A simpler approach is to take a ‘laissez faire’ attitude (see also Stoic) or Wu Wei depending on your geophilosophical preferences), it is likely that the most harmful effects of DIY biohacking will be self-limiting as people’s natural aversion to body mutilation may suppress the worst of any injuries. The Stoic school of thought would suggest accepting some injuries as an inevitable part of progress regulating only examples of corruption and misuse.
Danger and Discrimination
Nevertheless, public safety must be considered. As the biohacking community grows, the number of potential biohackers continues to increase. The current regulation for implants only apply to “medical devices”. A loophole exists for implants to be designated as non-medical and thereby entirely circumvent these regulations. By exploiting this loophole, biohacking start-ups are able to avoid the time and high costs associated with receiving regulatory approval. However, alarmingly this removes the need for any oversight of the engineering and manufacture of these implants. As a result, they could not be implanted by medical professionals, without risking their medical license. As previously stated, currently devices are implanted by body artists, and enthusiasts; often in biohacking conferences.

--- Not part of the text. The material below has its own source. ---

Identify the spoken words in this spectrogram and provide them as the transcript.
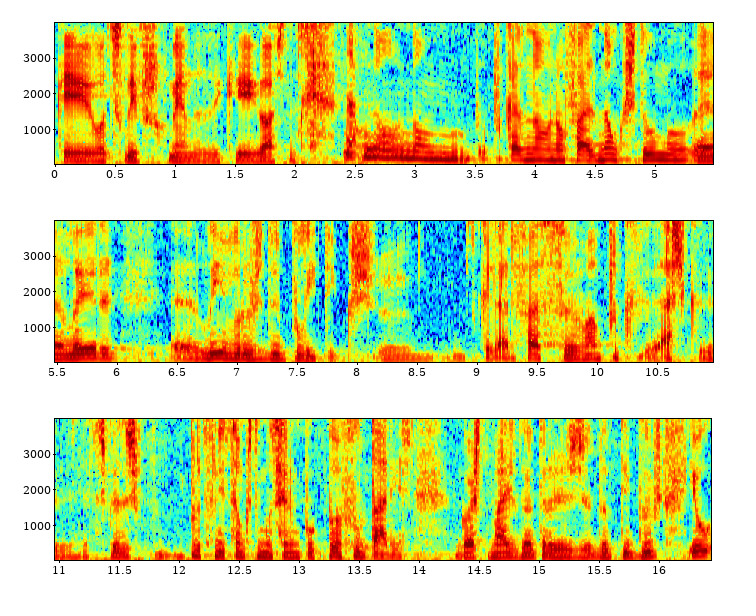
que outros livros recomendas e que gostas? Não, não, não por acaso não, não, faz, não costumo uh, ler uh, livros de políticos. Uh, se calhar faço, porque acho que essas coisas, por definição, costumam ser um pouco panfletárias. Gosto mais de, outras, de outro tipo de livros. Eu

The unique selling point of biohacking is it provides a path beyond the biological limitations of the human body. Nonetheless, as these devices have both been designed and implanted by individuals with little-to-no engineering or medical knowledge, the risks engendered by neglecting proper practice overshadows the possible rewards. From an ethics standpoint this argument is best described as a deontological position; an ethical framework which views actions taken as more important than the resulting consequences, and where morality is judged based on adherence to the proper rules and procedures.
Additionally, in the quest to improve one’s own abilities, upgrading yourself through biohacking will eventually allow an individual to surpass the realm of human possibility. This begs the question, if a typical person and a biohacker applied for the same job, but the biohacker had modified themselves to perform significantly better, beyond the reach of normal human potential, who should be granted this job? This is a concern, as biohacking can provide new channels of discrimination that could harmfully divide society. The seeds for this new division can already be observed as it is the desire of many biohackers to be reclassified as “transhuman” or “cyborg”.
Furthermore, within this community, discrimination between biohackers could also become prevalent. The danger is that as more advanced implants are released due to a growing interest from renowned technology companies, such as Elon Musk’s proposed “Neurolink”. Promoting an unhealthy desire in some to constantly want to be implanted with the latest body modifications. Opening the door for social stigma against individuals that are unable to keep up due to factors that restrict access, such as social class.
DIY Biohacking is clearly a contentious issue. Both the disabled and able bodied can benefit from custom, innovative devices. However, the risk to the public from faulty or malicious technology is too great to ignore. Regulation is required but balancing between risks and benefits of biohacking is also important. Too much and public health may suffer as biohackers go ‘underground’, too little and the societal consequences could be catastrophic. We feel that a good compromise could be regulation like the body art industry.